#### [PROBLEM REQUIREMENTS]
Lines from the one holding "Spoken language spectrogram to written text" through the end of the entries, inclusive, form the whole output; reproduce them exactly and omit pictures.

#### [Collection entries]
● ● ● ● ●

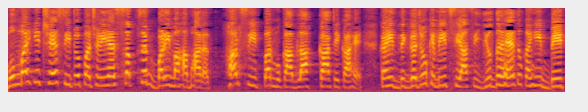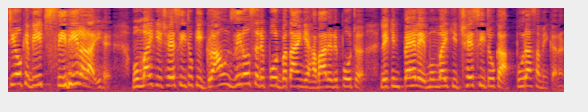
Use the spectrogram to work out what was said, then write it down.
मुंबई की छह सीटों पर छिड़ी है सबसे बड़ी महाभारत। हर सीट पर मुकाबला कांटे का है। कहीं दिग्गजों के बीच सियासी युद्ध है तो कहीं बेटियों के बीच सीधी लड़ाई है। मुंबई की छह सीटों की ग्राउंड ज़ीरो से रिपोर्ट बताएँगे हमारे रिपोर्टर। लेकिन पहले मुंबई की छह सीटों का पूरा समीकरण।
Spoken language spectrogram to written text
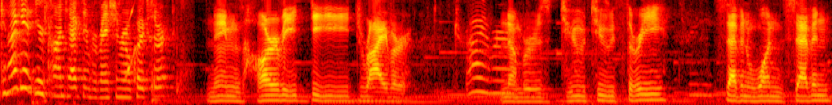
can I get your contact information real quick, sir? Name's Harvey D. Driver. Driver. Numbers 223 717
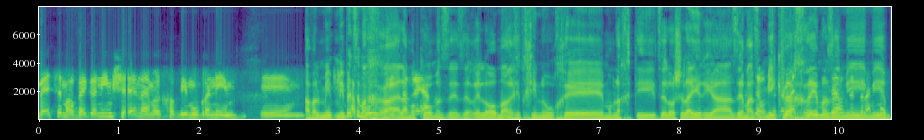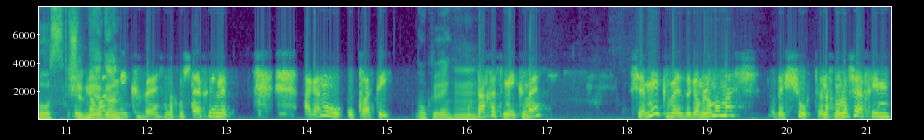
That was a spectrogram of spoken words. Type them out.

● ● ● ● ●

#### [TASK RESULT]
Spoken language spectrogram to written text
can I get your contact information real quick, sir? Name's Harvey D. Driver. Driver. Numbers 223 717
That was a spectrogram of spoken words. Type them out.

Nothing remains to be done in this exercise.